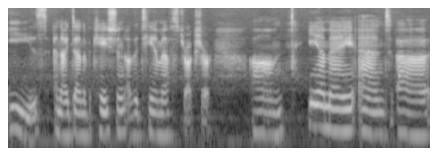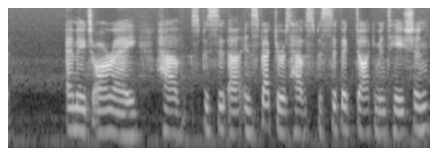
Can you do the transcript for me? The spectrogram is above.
ease and identification of the TMF structure. Um, EMA and uh, MHRA have specific, uh, inspectors have specific documentation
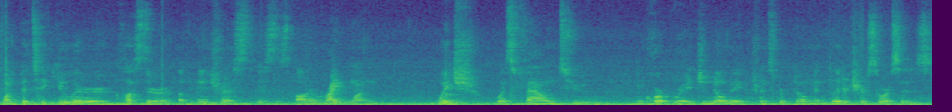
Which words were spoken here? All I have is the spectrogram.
One particular cluster of interest is this bottom right one, which was found to incorporate genomic, transcriptome, and literature sources,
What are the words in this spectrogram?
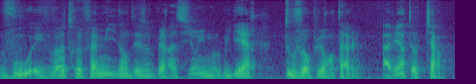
vous et votre famille, dans des opérations immobilières toujours plus rentables. À bientôt. Ciao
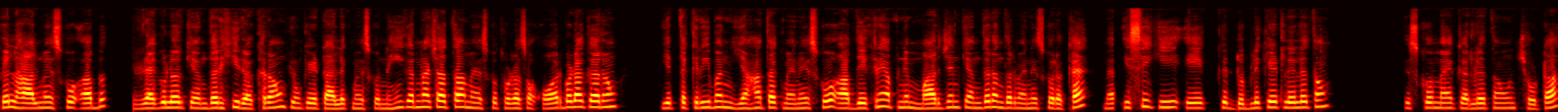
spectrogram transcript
फ़िलहाल मैं इसको अब रेगुलर के अंदर ही रख रहा हूँ, क्योंकि इटैलिक मैं इसको नहीं करना चाहता, मैं इसको थोड़ा सा और बड़ा कर रहा हूँ। ये तकरीबन यहाँ तक मैंने इसको, आप देख रहे हैं, अपने मार्जिन के अंदर अंदर मैंने इसको रखा है। मैं इसी की एक डुप्लिकेट ले लेता हूँ। इसको मैं कर लेता हूँ छोटा।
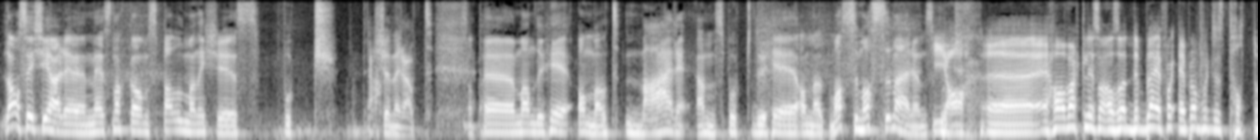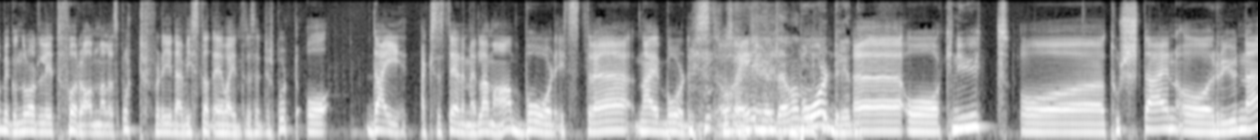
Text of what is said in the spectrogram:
la oss ikke gjøre det. Vi snakker om spill, men ikke sport. Generelt. Uh, men du har anmeldt mer enn sport. Du har anmeldt masse, masse mer enn sport. Ja. Uh, jeg har vært sånn altså, det ble, Jeg ble faktisk tatt opp i kontrollen litt for å anmelde sport, fordi de visste at jeg var interessert i sport. Og de eksisterende medlemmene, Bård Istre Nei, Bård Istre. Det Bård eh, og Knut og Torstein og Rune.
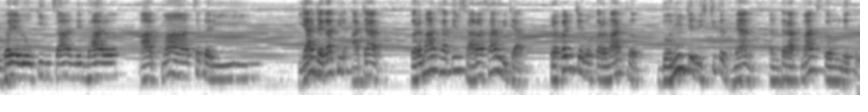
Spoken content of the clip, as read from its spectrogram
उभयलोकींचा निर्धार आत्माच करी. या जगातील आचार परमार्थातील सारासार विचार प्रपंच व परमार्थ दोन्हींचे निश्चित ज्ञान अंतरात्माच करून देतो.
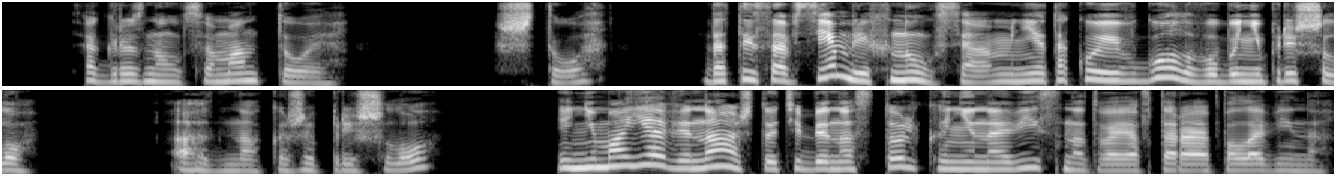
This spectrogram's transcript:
— огрызнулся Монтоя. «Что? Да ты совсем рехнулся, мне такое и в голову бы не пришло. Однако же пришло. И не моя вина, что тебе настолько ненавистна твоя вторая половина,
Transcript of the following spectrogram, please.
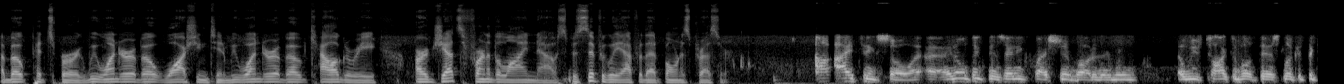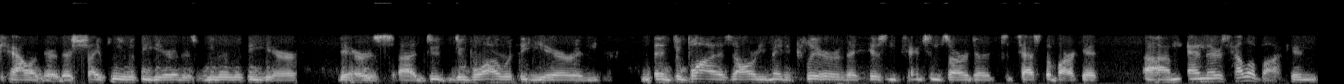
about Pittsburgh, we wonder about Washington, we wonder about Calgary. Are Jets front of the line now, specifically after that Bowness presser? I, think so. I, I don't think there's any question about it. I mean, we've talked about this. Look at the calendar. There's Scheifele with the year. There's Wheeler with the year. There's uh, du- Dubois with the year, and, and Dubois has already made it clear that his intentions are to, to test the market. Um, and there's Hellebuyck, and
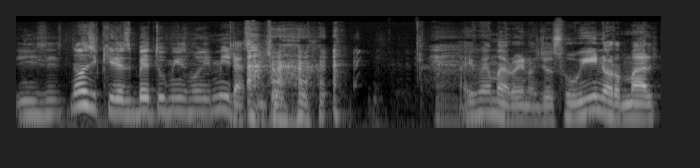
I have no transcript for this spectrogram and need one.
y dice, no, si quieres ve tú mismo y miras. Y yo, ay, güey, madre, bueno, yo subí normal.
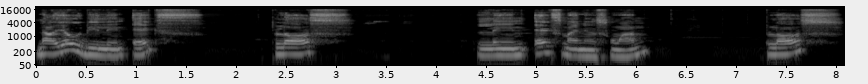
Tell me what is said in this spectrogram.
Now here will be ln x plus ln x minus 1 plus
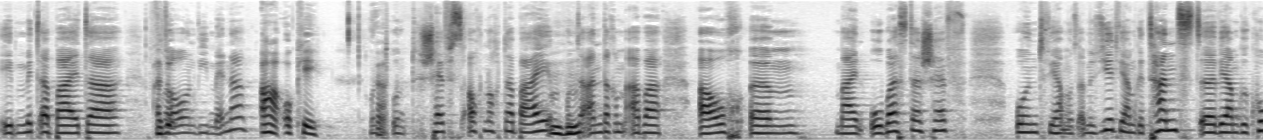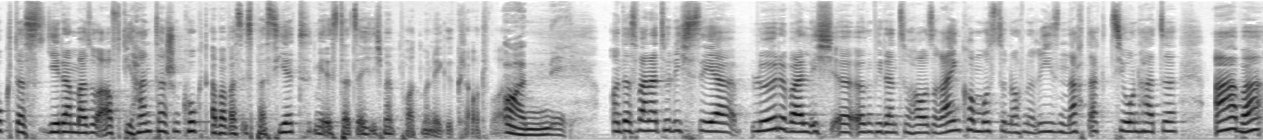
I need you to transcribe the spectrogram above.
eben Mitarbeiter, also, Frauen wie Männer. Ah, okay und, ja. und Chefs auch noch dabei, mhm. unter anderem aber auch ähm, mein oberster Chef. Und wir haben uns amüsiert, wir haben getanzt, äh, wir haben geguckt, dass jeder mal so auf die Handtaschen guckt. Aber was ist passiert? Mir ist tatsächlich mein Portemonnaie geklaut worden. Oh nee. Und das war natürlich sehr blöde, weil ich äh, irgendwie dann zu Hause reinkommen musste, noch eine riesen Nachtaktion hatte. Aber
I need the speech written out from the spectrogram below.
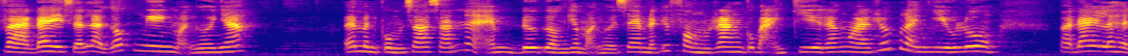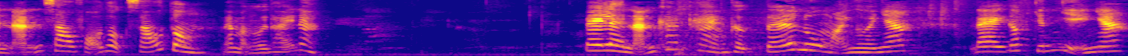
và đây sẽ là góc nghiêng mọi người nha đây mình cùng so sánh nè em đưa gần cho mọi người xem là cái phần răng của bạn chia ra ngoài rất là nhiều luôn. Và đây là hình ảnh sau phẫu thuật 6 tuần đây mọi người thấy nè. Đây là hình ảnh khách hàng thực tế luôn mọi người nha. Đây góc chính diện nha.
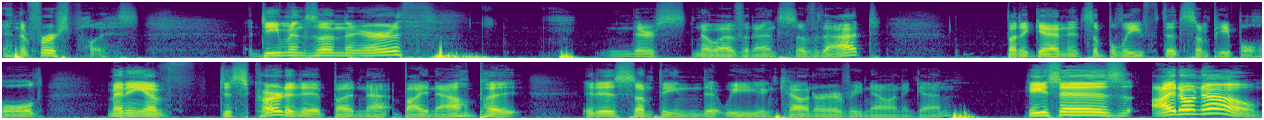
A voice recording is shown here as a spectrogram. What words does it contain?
in the first place? demons on the earth? There's no evidence of that. But again, it's a belief that some people hold. Many have discarded it by, na- by now, but it is something that we encounter every now and again. He says, I don't know.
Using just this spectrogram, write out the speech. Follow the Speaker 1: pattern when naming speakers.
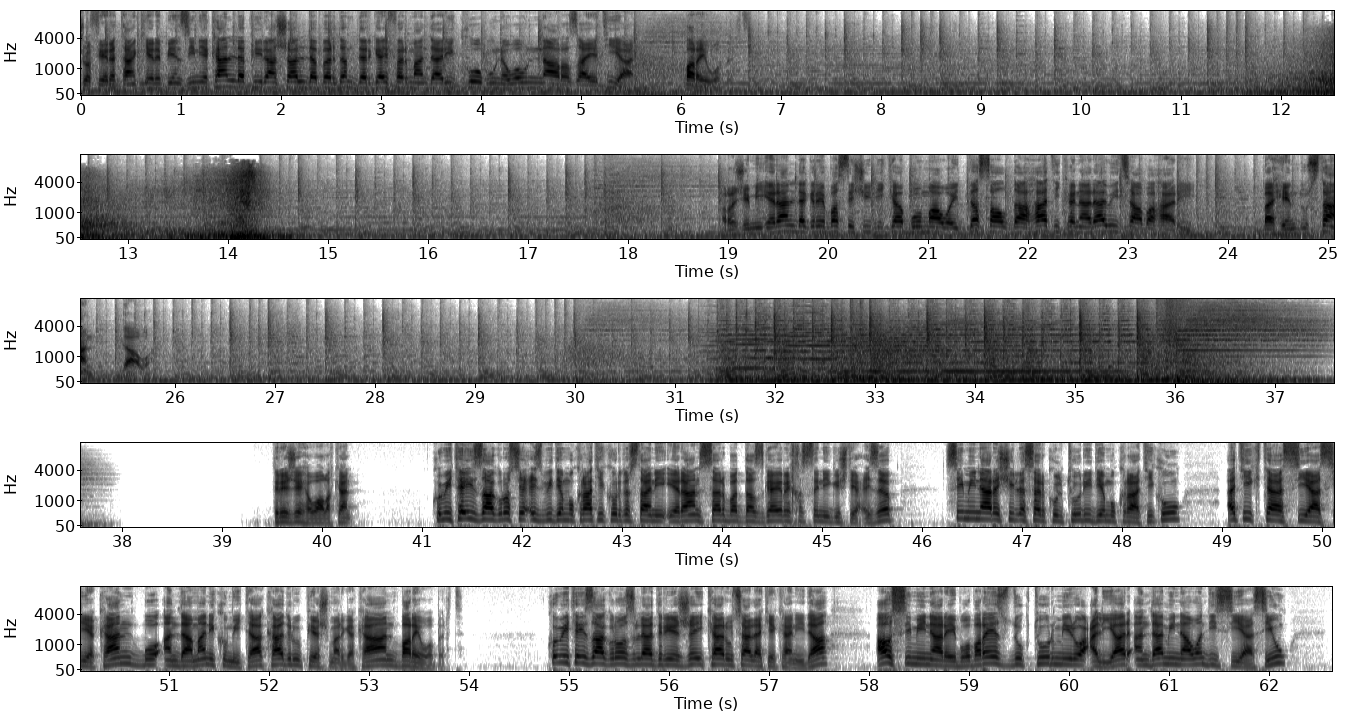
Speaker 1: شۆفێرە تانکێرە بێنزینیەکان لە پیرانشار لە بەردەم دەرگای فەرمانداری کۆبوونەوە و ناڕەزایەتییان بەڕێوە برد. ڕژێمی ئێران لە گرێبەستێکی دیکە بۆ ماوەی دە ساڵ داهاتی کەناراوی چابەهاری بە هندستان داوە. درێژەی هەواڵەکان کومیتەی زاگرۆسی حیزبی دموکراتی کوردستانی ئێران سەر بە دەستگای ڕێخستنی گشتی حیزب سیمینارێکی لەسەر کولتوری دموکراتیک و ئەتیکتە سیاسیەکان بۆ ئەندامانی کومیتە کادر و پێشمەرگەکان بەڕێوە برد. کومیتەی زاگرۆس لە درێژەی کار و چالاکیەکانیدا ئەو سیمینارەی بۆ بەڕێز دوکتور میرۆ عەلیار ئەندامی ناوەندی سیاسی و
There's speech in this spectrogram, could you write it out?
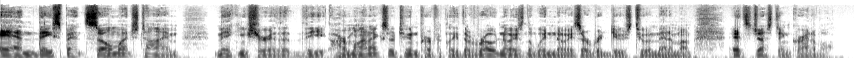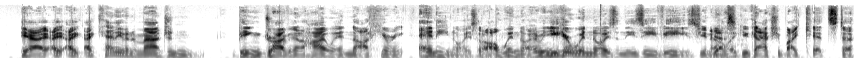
and they spent so much time making sure that the harmonics are tuned perfectly, the road noise and the wind noise are reduced to a minimum. It's just incredible. yeah I, I I can't even imagine being driving on a highway and not hearing any noise at all wind noise I mean you hear wind noise in these EVs you know Yes. like you can actually buy kits to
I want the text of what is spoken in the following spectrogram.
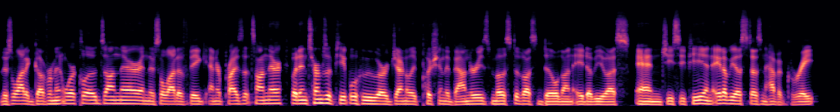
There's a lot of government workloads on there, and there's a lot of big enterprise that's on there. But in terms of people who are generally pushing the boundaries, most of us build on AWS and GCP, and AWS doesn't have a great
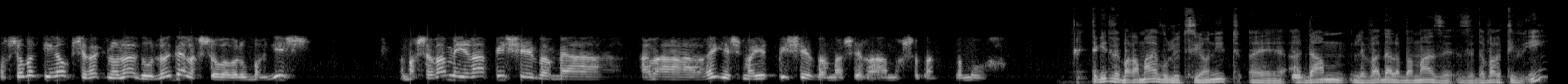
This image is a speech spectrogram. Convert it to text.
לחשוב על תינוק שרק נולד, הוא עוד לא יודע לחשוב, אבל הוא מרגיש. המחשבה מהירה פי שבע, מה... הרגש מהיר פי שבע מאשר המחשבה במוח. תגיד, וברמה האבולוציונית, אה, אדם לבד על הבמה זה, זה דבר טבעי?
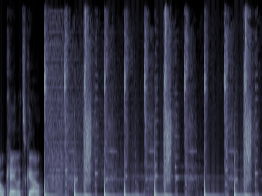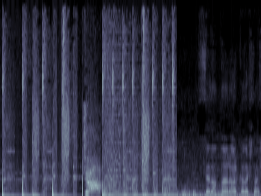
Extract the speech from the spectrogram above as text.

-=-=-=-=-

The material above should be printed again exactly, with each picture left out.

PROBLEM SOLUTION |
Can you do the transcript for me? The spectrogram is above.
ease and identification of the TMF structure. Um, EMA and uh, MHRA have specific, uh, inspectors have specific documentation
Which words were spoken here? All I have is the spectrogram.
One particular cluster of interest is this bottom right one, which was found to incorporate genomic, transcriptome, and literature sources,
What are the words in this spectrogram?
vous et votre famille, dans des opérations immobilières toujours plus rentables. À bientôt. Ciao
spectrogram transcript
फ़िलहाल मैं इसको अब रेगुलर के अंदर ही रख रहा हूँ, क्योंकि इटैलिक मैं इसको नहीं करना चाहता, मैं इसको थोड़ा सा और बड़ा कर रहा हूँ। ये तकरीबन यहाँ तक मैंने इसको, आप देख रहे हैं, अपने मार्जिन के अंदर अंदर मैंने इसको रखा है। मैं इसी की एक डुप्लिकेट ले लेता हूँ। इसको मैं कर लेता हूँ छोटा।
Text of what is said in the spectrogram:
la oss ikke gjøre det. Vi snakker om spill, men ikke sport. Generelt. Uh, men du har anmeldt mer enn sport. Du har anmeldt masse, masse mer enn sport. Ja. Uh, jeg har vært sånn altså, det ble, Jeg ble faktisk tatt opp i kontrollen litt for å anmelde sport, fordi de visste at jeg var interessert i sport. Og de eksisterende medlemmene, Bård Istre Nei, Bård Istre. Det Bård eh, og Knut og Torstein og Rune.
Spoken content of the clip, as read from its spectrogram
उभयलोकींचा निर्धार आत्माच करी. या जगातील आचार परमार्थातील सारासार विचार प्रपंच व परमार्थ दोन्हींचे निश्चित ज्ञान अंतरात्माच करून देतो.
This spectrogram's transcript:
— огрызнулся Монтоя. «Что? Да ты совсем рехнулся, мне такое и в голову бы не пришло. Однако же пришло. И не моя вина, что тебе настолько ненавистна твоя вторая половина,
Transcript of the following spectrogram, please.
about Pittsburgh, we wonder about Washington, we wonder about Calgary. Are Jets front of the line now, specifically after that Bowness presser? I, think so. I, I don't think there's any question about it. I mean, we've talked about this. Look at the calendar. There's Scheifele with the year. There's Wheeler with the year. There's uh, du- Dubois with the year, and, and Dubois has already made it clear that his intentions are to, to test the market. Um, and there's Hellebuyck, and
I have no transcript for this spectrogram and need one.
y dice, no, si quieres ve tú mismo y miras. Y yo, ay, güey, madre, bueno, yo subí normal.
Tell me what is said in this spectrogram.
Now here will be ln x plus ln x minus 1 plus
I need you to transcribe the spectrogram above.
eben Mitarbeiter, also, Frauen wie Männer. Ah, okay und, ja. und Chefs auch noch dabei, mhm. unter anderem aber auch ähm, mein oberster Chef. Und wir haben uns amüsiert, wir haben getanzt, äh, wir haben geguckt, dass jeder mal so auf die Handtaschen guckt. Aber was ist passiert? Mir ist tatsächlich mein Portemonnaie geklaut worden. Oh nee. Und das war natürlich sehr blöde, weil ich äh, irgendwie dann zu Hause reinkommen musste, noch eine riesen Nachtaktion hatte. Aber
I need the speech written out from the spectrogram below.
và đây sẽ là góc nghiêng mọi người nha đây mình cùng so sánh nè em đưa gần cho mọi người xem là cái phần răng của bạn chia ra ngoài rất là nhiều luôn. Và đây là hình ảnh sau phẫu thuật 6 tuần đây mọi người thấy nè. Đây là hình ảnh khách hàng thực tế luôn mọi người nha. Đây góc chính diện nha.
A voice recording is shown here as a spectrogram. What words does it contain?
in the first place? demons on the earth? There's no evidence of that. But again, it's a belief that some people hold. Many have discarded it by, na- by now, but it is something that we encounter every now and again. He says, I don't know.
Using just this spectrogram, write out the speech. Follow the Speaker 1: pattern when naming speakers.
Speaker 1: شۆفێرە تانکێرە بێنزینیەکان لە پیرانشار لە بەردەم دەرگای فەرمانداری کۆبوونەوە و ناڕەزایەتییان بەڕێوە برد. ڕژێمی ئێران لە گرێبەستێکی دیکە بۆ ماوەی دە ساڵ داهاتی کەناراوی چابەهاری بە هندستان داوە. درێژەی هەواڵەکان کومیتەی زاگرۆسی حیزبی دموکراتی کوردستانی ئێران سەر بە دەستگای ڕێخستنی گشتی حیزب سیمینارێکی لەسەر کولتوری دموکراتیک و ئەتیکتە سیاسیەکان بۆ ئەندامانی کومیتە کادر و پێشمەرگەکان بەڕێوە برد. کومیتەی زاگرۆس لە درێژەی کار و چالاکیەکانیدا ئەو سیمینارەی بۆ بەڕێز دوکتور میرۆ عەلیار ئەندامی ناوەندی سیاسی و
There's speech in this spectrogram, could you write it out?
and they spent so much time making sure that the harmonics are tuned perfectly, the road noise and the wind noise are reduced to a minimum. It's just incredible. yeah I, I I can't even imagine being driving on a highway and not hearing any noise at all wind noise I mean you hear wind noise in these EVs you know Yes. like you can actually buy kits to
I want the text of what is spoken in the following spectrogram.
There's a lot of government workloads on there, and there's a lot of big enterprise that's on there. But in terms of people who are generally pushing the boundaries, most of us build on AWS and GCP, and AWS doesn't have a great
This image is a speech spectrogram. Convert it to text.
לחשוב על תינוק שרק נולד, הוא עוד לא יודע לחשוב, אבל הוא מרגיש. המחשבה מהירה פי שבע, מה... הרגש מהיר פי שבע מאשר המחשבה במוח. תגיד, וברמה האבולוציונית, אה, אדם לבד על הבמה זה, זה דבר טבעי?
Extract the speech from the spectrogram above as text.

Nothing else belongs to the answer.